The Third Biennial Conference of the Political Ecology Network (POLLEN20)
Contested Natures: Power, Possibility, Prefiguration
Brighton, United Kingdom
24-26 June 2020
Riccarda Flemmer (GIGA Hamburg), Jonas Hein (University of Kiel).
We invite contributions on cases from the Global South and North. If you are interested to join our panel, please send us your abstract (max 250 words) including the title of the paper and your affiliation until 15 November 2019.
Submit to email@example.com and firstname.lastname@example.org.
Ontological conflicts are defined as ‘conflicts involving different assumptions about “what exists”’ (Blaser 2013). Accordingly, ontological politics can be understood as struggles over the meaning and existence of different worlds.
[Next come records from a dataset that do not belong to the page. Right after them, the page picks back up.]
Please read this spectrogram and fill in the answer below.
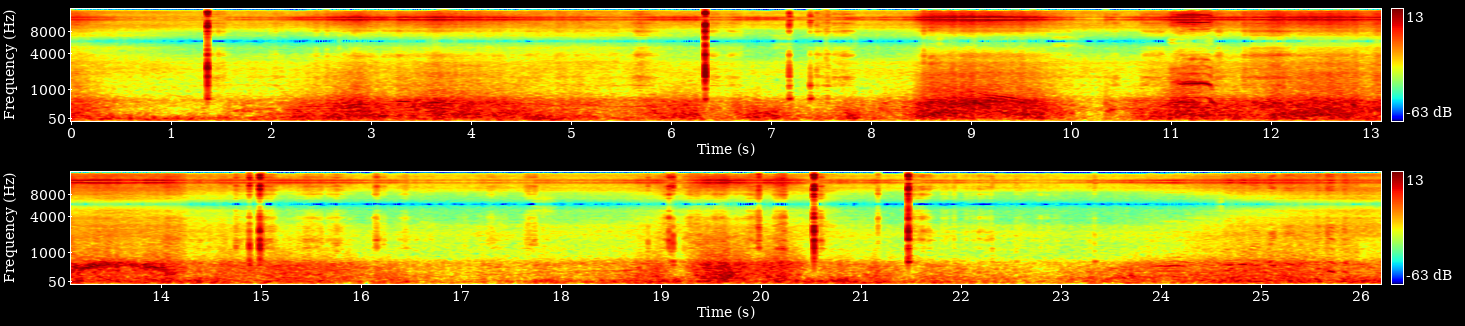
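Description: Wind buffeting the microphone of a handheld action camera during a paraglider flight: a loud low rushing that swells and fades in gusts every few seconds, with a few sharp clicks.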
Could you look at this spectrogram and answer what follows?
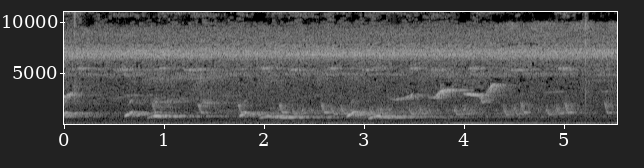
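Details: Forest recording of an oriental magpie-robin song: a run of repeated short whistled phrases with sliding notes, a few higher rising whistles near the end, over a constant high buzzing hum.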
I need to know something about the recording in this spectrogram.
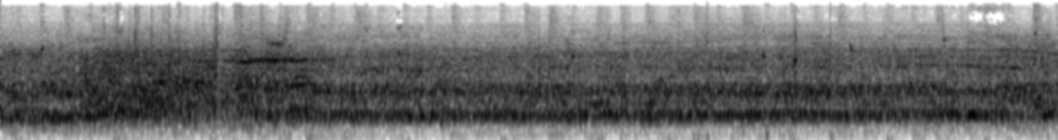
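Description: Arena crowd noise during live basketball play: a steady hum of voices, with a basketball bouncing on the hardwood court.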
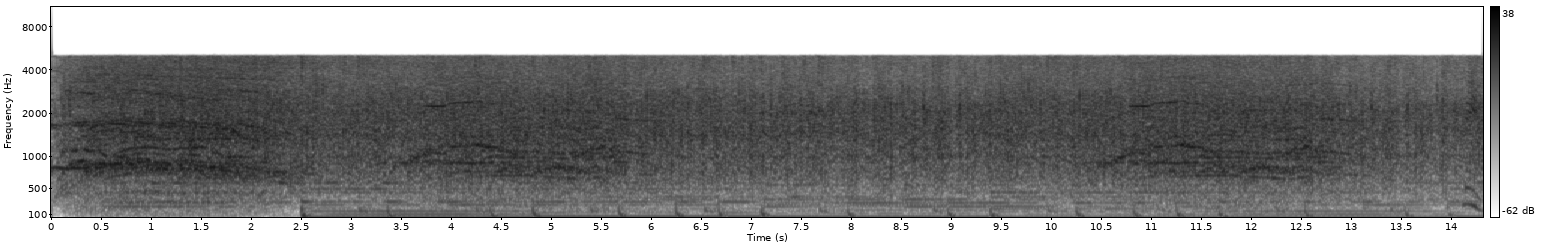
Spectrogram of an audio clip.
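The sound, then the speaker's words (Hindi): Loud, sustained applause with crowd cheering and whoops welcoming entrepreneur Ritesh Agarwal from backstage, a dense wash of clapping lasting throughout, joined after a couple of seconds by a steady low musical beat underneath. “in fact he is one of the youngest self made billionaires of India please get an energetic and warm welcome to the one and only Ritesh Agarwal”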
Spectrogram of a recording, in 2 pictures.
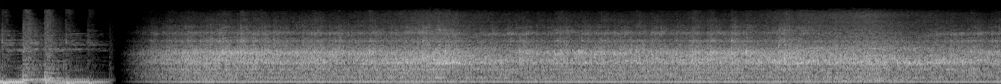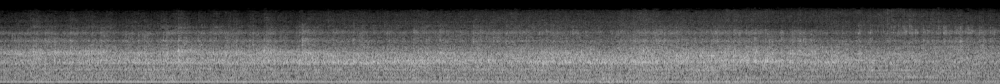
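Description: The 1991 Mercedes-Benz G-Wagen camper's engine idling steadily at an even pitch.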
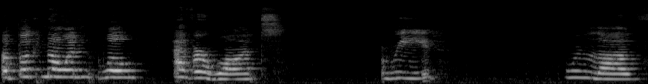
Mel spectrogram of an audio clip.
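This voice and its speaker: A woman voicing an exasperated little storybook boy in a read-aloud, theatrical and exclaiming with drawn-out dismay. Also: high-pitched, steady tone, echoey room. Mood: defeated, sulky. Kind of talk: animated picture-book read-aloud.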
This kind of politics is especially virulent in conflicts over the extraction of natural resources (e.g. hydrocarbons, fisheries, forest products), over large-scale development projects (e.g. coastal reclamation projects, hydropower) and in the context of protected area implementation superimposing with indigenous people’s territories or peasant community lands. For political ecology, this is a major concern, because these projects are embedded into often unjust and asymmetric (post)colonial power relations.
In the context of participatory decision-making and inclusive planning exercises ontological conflicts become visible. At least in theory actors guiding these processes are forced to bring together western ideas of human-nature relationships and more holistic views which do not make this distinction and focus on spiritual meaning, collective identities and living beings (de la Cadena 2015; Escobar 2015). Participatory decision making and planning were established in international and national legal frameworks as a means to mediate between top-down imposed development projects promoted by the state and the interests of local populations. Most prominent are prior consultation processes and the principle of Free, Prior and Informed Consent (FPIC) for indigenous peoples or participatory land-use planning.
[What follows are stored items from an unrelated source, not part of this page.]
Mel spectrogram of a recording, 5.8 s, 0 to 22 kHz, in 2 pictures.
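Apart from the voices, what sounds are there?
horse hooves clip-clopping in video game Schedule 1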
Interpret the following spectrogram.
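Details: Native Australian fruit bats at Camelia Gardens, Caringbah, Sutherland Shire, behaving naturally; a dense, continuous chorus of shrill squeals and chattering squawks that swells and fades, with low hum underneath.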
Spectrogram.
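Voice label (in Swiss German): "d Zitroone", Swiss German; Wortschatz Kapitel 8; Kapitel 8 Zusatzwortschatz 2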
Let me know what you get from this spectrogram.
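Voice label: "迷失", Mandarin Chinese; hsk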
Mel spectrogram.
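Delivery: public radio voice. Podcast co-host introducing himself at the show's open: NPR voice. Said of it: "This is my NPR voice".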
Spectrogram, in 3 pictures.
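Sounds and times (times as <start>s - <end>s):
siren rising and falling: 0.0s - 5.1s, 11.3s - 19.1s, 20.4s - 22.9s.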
The aim of this panel is to make ontological politics visible and show how ontological conflicts are dealt with. Thereby, the panel will compare different empirical cases as well as methodological and conceptual approaches. We will bring together experiences from different world regions in order to bring them in comparative perspective and enable the identification of lessons learned.